The next four floors used equally hi-tech-produced displays for highlighting advertising campaigns of the past and present;  how to make a wooden keg —cooperage— which is quaint now that there is no longer a need, what with steel kegs now the norm; tutorials on how to pull a pint; and an appointment-only beer tasting demonstration, as if some one needed that esoteric skill.

Old tech on display.

Effective advertising—as in hypnotic.

The room that made me absolutely queasy was a huge cavern with about twenty enormous screens all playing in-sync the extremely slick mini-movie commercial about how cool beer drinking is in, for example, Botswana, or Sri Lanka.  This was a company determined to win over the entire world. The pumped up music in the place began to unnerve me and I had to sit down and have a meal, long overdue, before I passed out. 

We could then continue to escalate up the other floors, with better and better views of the whole enormous campus.

Beer’s eye view of the plant works as you go up and up.
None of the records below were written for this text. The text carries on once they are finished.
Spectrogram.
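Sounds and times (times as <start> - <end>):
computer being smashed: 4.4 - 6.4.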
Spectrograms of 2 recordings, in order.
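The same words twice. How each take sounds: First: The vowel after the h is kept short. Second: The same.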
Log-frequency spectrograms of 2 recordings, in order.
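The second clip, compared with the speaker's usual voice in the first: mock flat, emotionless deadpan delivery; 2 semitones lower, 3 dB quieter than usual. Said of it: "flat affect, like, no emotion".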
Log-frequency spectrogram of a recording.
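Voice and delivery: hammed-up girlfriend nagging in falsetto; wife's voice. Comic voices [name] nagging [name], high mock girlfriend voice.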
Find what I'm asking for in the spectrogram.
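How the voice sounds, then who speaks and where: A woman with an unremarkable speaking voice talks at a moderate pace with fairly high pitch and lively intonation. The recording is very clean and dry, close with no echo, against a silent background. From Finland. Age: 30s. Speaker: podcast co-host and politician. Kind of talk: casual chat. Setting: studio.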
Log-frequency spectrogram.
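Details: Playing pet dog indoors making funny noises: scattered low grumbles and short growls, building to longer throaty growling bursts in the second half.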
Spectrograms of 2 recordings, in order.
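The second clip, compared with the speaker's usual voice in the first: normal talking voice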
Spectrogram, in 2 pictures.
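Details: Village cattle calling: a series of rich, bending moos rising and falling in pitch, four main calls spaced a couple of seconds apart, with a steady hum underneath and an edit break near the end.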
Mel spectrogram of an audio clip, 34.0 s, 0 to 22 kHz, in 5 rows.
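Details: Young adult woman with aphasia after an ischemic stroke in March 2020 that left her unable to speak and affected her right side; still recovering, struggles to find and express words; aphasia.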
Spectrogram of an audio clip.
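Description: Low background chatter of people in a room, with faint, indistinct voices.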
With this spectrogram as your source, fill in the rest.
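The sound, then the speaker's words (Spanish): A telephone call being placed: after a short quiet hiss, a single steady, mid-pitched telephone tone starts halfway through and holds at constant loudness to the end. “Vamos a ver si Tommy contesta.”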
There are three opportunities on different floors of the building to have your own "free" Guinness pulled and consumed— free with the price of admission.  We chose the circular Gravity Bar, on the top story, for its views.  Any other level chosen would be like refusing to top the pyramid after two thirds of an arduous climb.  The bar had great views.  Both Amanda and I donated our free ticket to the boys so they got to hang out here for quite a while.  (I am allergic to beer, and Amanda simply doesn't like it.)
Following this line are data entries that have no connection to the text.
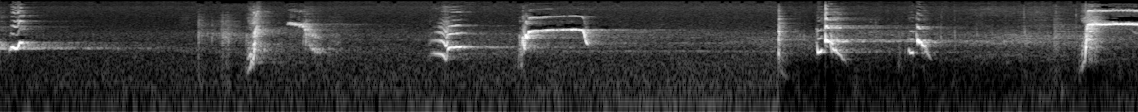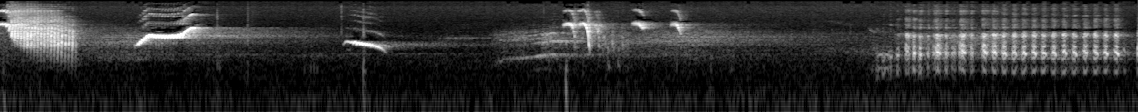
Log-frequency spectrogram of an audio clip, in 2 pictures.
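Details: ['Male superb lyrebird singing from trees in the Dandenong Ranges east of Melbourne, a renowned mimic moving from tree to tree. Separated bursts of sharp upswept whistles, ringing notes and a falling slur, then a buzzy rattling burst at the end.']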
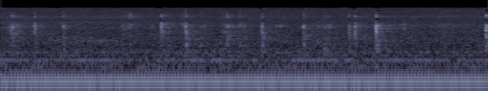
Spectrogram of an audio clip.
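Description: Computer keyboard being typed on: a quick, irregular run of faint key clicks entering a number, over a steady low hum.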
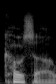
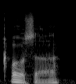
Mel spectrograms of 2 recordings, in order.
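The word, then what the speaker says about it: Xhosa: One of the professors who was Kosa, which they pronounce Kosa, it's clicking and I do a horrible job of it, but he brought in a goat's head and they had grilled the goat's tongue and goat eyeballs.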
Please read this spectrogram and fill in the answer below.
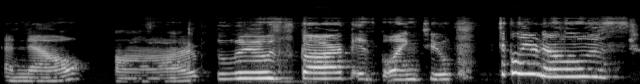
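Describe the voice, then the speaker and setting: Female children's co-host, high voice, unhurried pace, playful sing-song delivery for little ones. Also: big pitch swings, a bit bright. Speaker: children's librarian co-hosting story time. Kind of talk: leading a children's movement rhyme.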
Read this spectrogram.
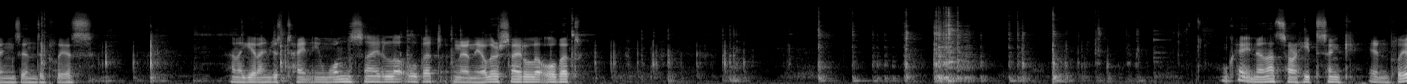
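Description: Cables rustle and tap against a metal case as hands handle them.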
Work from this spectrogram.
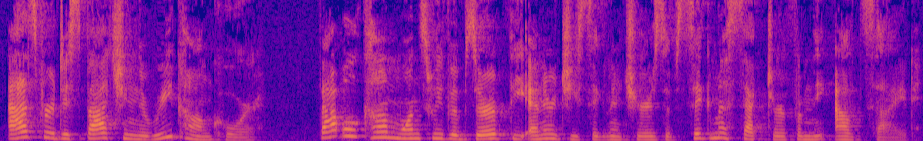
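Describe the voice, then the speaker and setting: A confident woman military strategist in a video game. Her voice sits a bit high, and she delivers orders and briefings with assertive determination. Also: lively intonation, moderate pace.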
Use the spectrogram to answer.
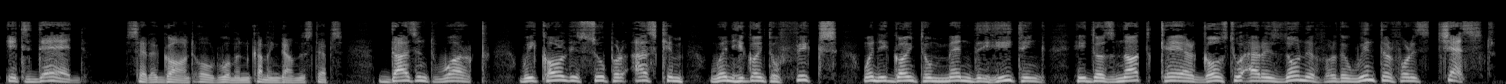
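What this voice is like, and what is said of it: Thick Eastern European accent. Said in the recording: “Her accent was thick, Eastern European”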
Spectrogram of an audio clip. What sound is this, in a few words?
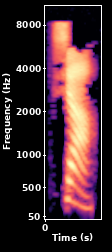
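"Xià", Chinese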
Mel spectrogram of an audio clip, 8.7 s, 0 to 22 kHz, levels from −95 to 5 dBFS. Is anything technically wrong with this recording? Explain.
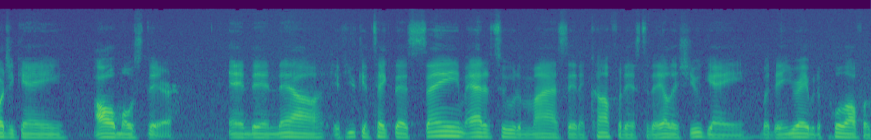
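No, nothing in this speech recording points to a technical fault. The only other sound is the room's own background noise, sitting about 22 dB below the speech, which belongs to the recording rather than to the system.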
 The windows scripted a bit of history of highlighted features seen in the distance.

The view.

Boys with beers in the bar.

The explanatory writings on one window pane pointed out Croke Park and its current use as as a sports arena.  What it didn't mention is this was also the site where the Royal Irish Constabulary in 1920 carried out the reprisal killings of thirteen spectators and the Captain of the Tipperary team of a Dublin/Tipperary gaelic football match in revenge for the execution of fifteen British intelligence officers carried out by Michael Collins and his operatives the day before.  But why stir the foam of mostly tourists with that sad bit of old news? The event became known as Bloody Sunday locally and was considered so heinous as to unify the independence effort.

We guiltily took a horse carriage back to the apartments.  We did NOT go to a bar this night, but had a very nice Brazilian meal instead and once again, in a nod to right living, went to bed at the decent hour of midnight.